Work request. Lines to be reproduced exactly: the one that holds "This spectrogram shows" and all those after it through the end of the data. Include no others.

Stored entries.

*** Block opens ***

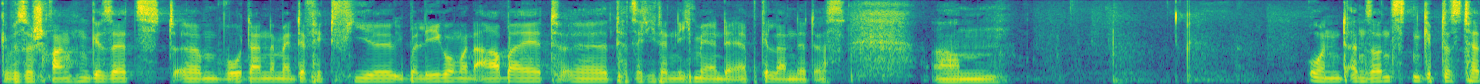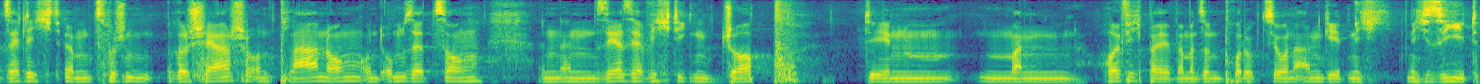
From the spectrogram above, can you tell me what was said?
gewisse Schranken gesetzt, ähm, wo dann im Endeffekt viel Überlegung und Arbeit äh, tatsächlich dann nicht mehr in der App gelandet ist. Ähm, und ansonsten gibt es tatsächlich ähm, zwischen Recherche und Planung und Umsetzung einen, einen, sehr, sehr wichtigen Job, den man häufig bei, wenn man so eine Produktion angeht, nicht, nicht sieht.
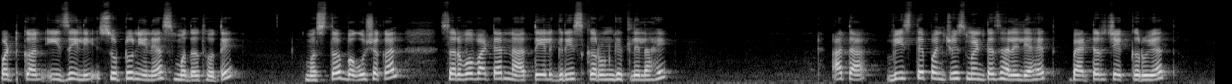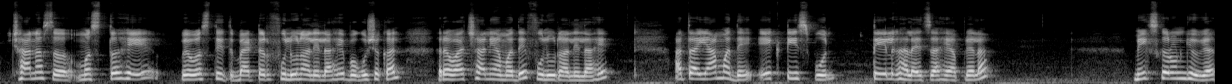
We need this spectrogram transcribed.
पटकन इझिली सुटून येण्यास मदत होते. मस्त बघू शकाल? सर्व वाट्यांना तेल ग्रीस करून घेतलेलं आहे. आता वीस ते पंचवीस मिनटं झालेली आहेत. बॅटर चेक करूयात. छान असं मस्त हे व्यवस्थित बॅटर फुलून आलेलं आहे. बघू शकाल? रवा छान यामध्ये फुलून आलेला आहे. आता यामध्ये एक टीस्पून तेल घालायचं आहे आपल्याला. मिक्स करून घेऊयात.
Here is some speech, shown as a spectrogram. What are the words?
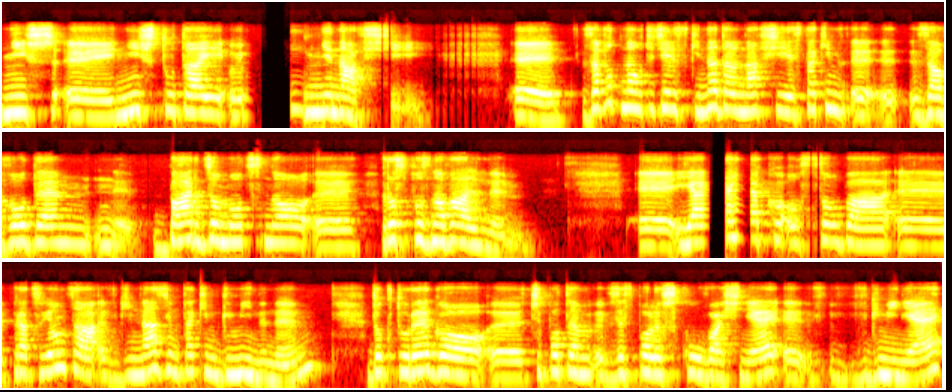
niż, niż tutaj mnie na wsi. E, zawód nauczycielski nadal na wsi jest takim e, e, zawodem bardzo mocno rozpoznawalnym. Ja jako osoba pracująca w gimnazjum takim gminnym, do którego, czy potem w zespole szkół właśnie w gminie,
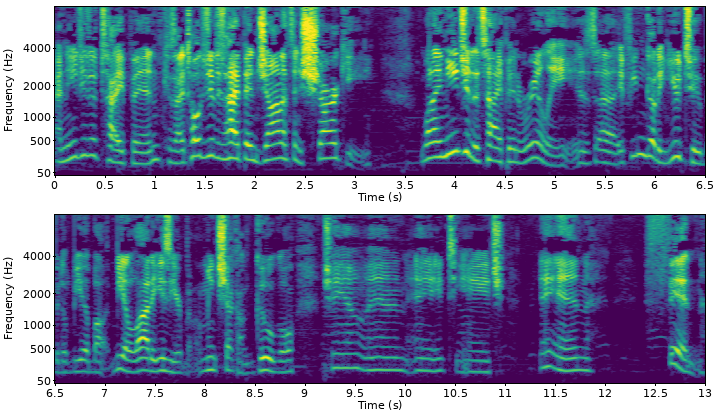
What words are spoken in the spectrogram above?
I need you to type in because I told you to type in Jonathan Sharkey. What I need you to type in really is uh, if you can go to YouTube, it'll be about be a lot easier. But let me check on Google. J O N A T H A N Fin,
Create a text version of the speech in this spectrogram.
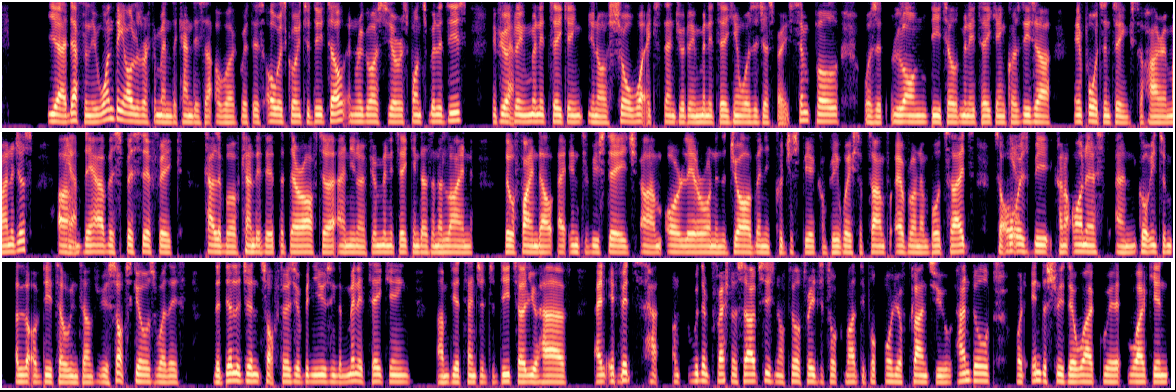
Yeah, definitely. One thing I always recommend the candidates that I work with is always go into detail in regards to your responsibilities. If you're yeah. doing minute taking, you know, show what extent you're doing minute taking. Was it just very simple? Was it long, detailed minute taking? Because these are important things to hiring managers. Um, yeah. they have a specific caliber of candidate that they're after. And, you know, if your minute taking doesn't align, they'll find out at interview stage, um, or later on in the job. And it could just be a complete waste of time for everyone on both sides. So yeah. always be kind of honest and go into a lot of detail in terms of your soft skills, whether it's the Diligent softwares you've been using, the minute taking, um, the attention to detail you have, And if it's ha- within professional services, you know, feel free to talk about the portfolio of clients you handle, what industries they work with, work in,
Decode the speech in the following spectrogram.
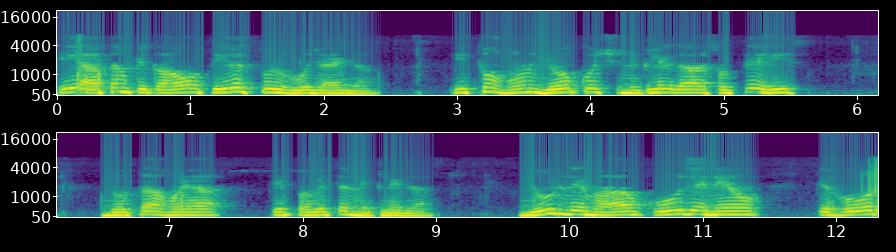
ਇਹ ਆਤਮ ਟਿਕਾਓ ਤੀਰਥ ਤੁਲ ਹੋ ਜਾਏਗਾ। ਇਥੋਂ ਹੁਣ ਜੋ ਕੁਝ ਨਿਕਲੇਗਾ, ਸੁੱਤੇ ਹੀ ਦੋਤਾ ਹੋਇਆ ਤੇ ਪਵਿੱਤਰ ਨਿਕਲੇਗਾ। ਝੂਠ ਦੇ ਭਾਵ, ਕੂੜ ਦੇ ਨਿਉ ਤੇ ਹੋਰ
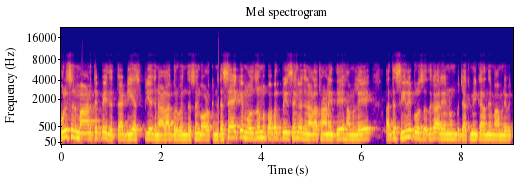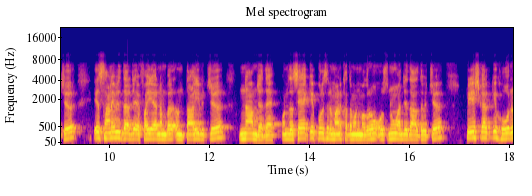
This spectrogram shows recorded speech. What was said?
ਪੁਲਿਸ ਰਿਮਾਂਡ ਤੇ ਭੇਜ ਦਿੱਤਾ ਡੀਐਸਪੀ ਅਜਨਾਲਾ ਗੁਰਵਿੰਦਰ ਸਿੰਘ ਔਲਖ ਨੇ। ਦੱਸਿਆ ਹੈ ਕਿ ਮੁਲਜ਼ਮ ਪਵਨਪ੍ਰੀਤ ਸਿੰਘ ਅਜਨਾਲਾ ਥਾਣੇ ਦੇ ਹਮਲੇ ਅਤੇ ਸੀਨੀਅਰ ਪੁਲਿਸ ਅਧਿਕਾਰੀਆਂ ਨੂੰ ਜ਼ਖਮੀ ਕਰਨ ਦੇ ਮਾਮਲੇ ਵਿੱਚ ਇਸ ਥਾਣੇ ਵਿੱਚ ਦਰਜ ਐਫ ਆਈ ਆਰ ਨੰਬਰ 39 ਵਿੱਚ ਨਾਮਜ਼ਦ ਹੈ। ਉਹਨਾਂ ਦੱਸਿਆ ਹੈ ਕਿ ਪੁਲਿਸ ਰਿਮਾਂਡ ਖਤਮ ਹੋਣ ਮਗਰੋਂ ਉਸ ਨੂੰ ਅੱਜ ਅਦਾਲਤ ਵਿੱਚ ਪੇਸ਼ ਕਰਕੇ ਹੋਰ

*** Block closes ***

The completed task.
This spectrogram shows recorded speech. What was said?
ਪੁਲਿਸ ਰਿਮਾਂਡ ਤੇ ਭੇਜ ਦਿੱਤਾ ਡੀਐਸਪੀ ਅਜਨਾਲਾ ਗੁਰਵਿੰਦਰ ਸਿੰਘ ਔਲਖ ਨੇ। ਦੱਸਿਆ ਹੈ ਕਿ ਮੁਲਜ਼ਮ ਪਵਨਪ੍ਰੀਤ ਸਿੰਘ ਅਜਨਾਲਾ ਥਾਣੇ ਦੇ ਹਮਲੇ ਅਤੇ ਸੀਨੀਅਰ ਪੁਲਿਸ ਅਧਿਕਾਰੀਆਂ ਨੂੰ ਜ਼ਖਮੀ ਕਰਨ ਦੇ ਮਾਮਲੇ ਵਿੱਚ ਇਸ ਥਾਣੇ ਵਿੱਚ ਦਰਜ ਐਫ ਆਈ ਆਰ ਨੰਬਰ 39 ਵਿੱਚ ਨਾਮਜ਼ਦ ਹੈ। ਉਹਨਾਂ ਦੱਸਿਆ ਹੈ ਕਿ ਪੁਲਿਸ ਰਿਮਾਂਡ ਖਤਮ ਹੋਣ ਮਗਰੋਂ ਉਸ ਨੂੰ ਅੱਜ ਅਦਾਲਤ ਵਿੱਚ ਪੇਸ਼ ਕਰਕੇ ਹੋਰ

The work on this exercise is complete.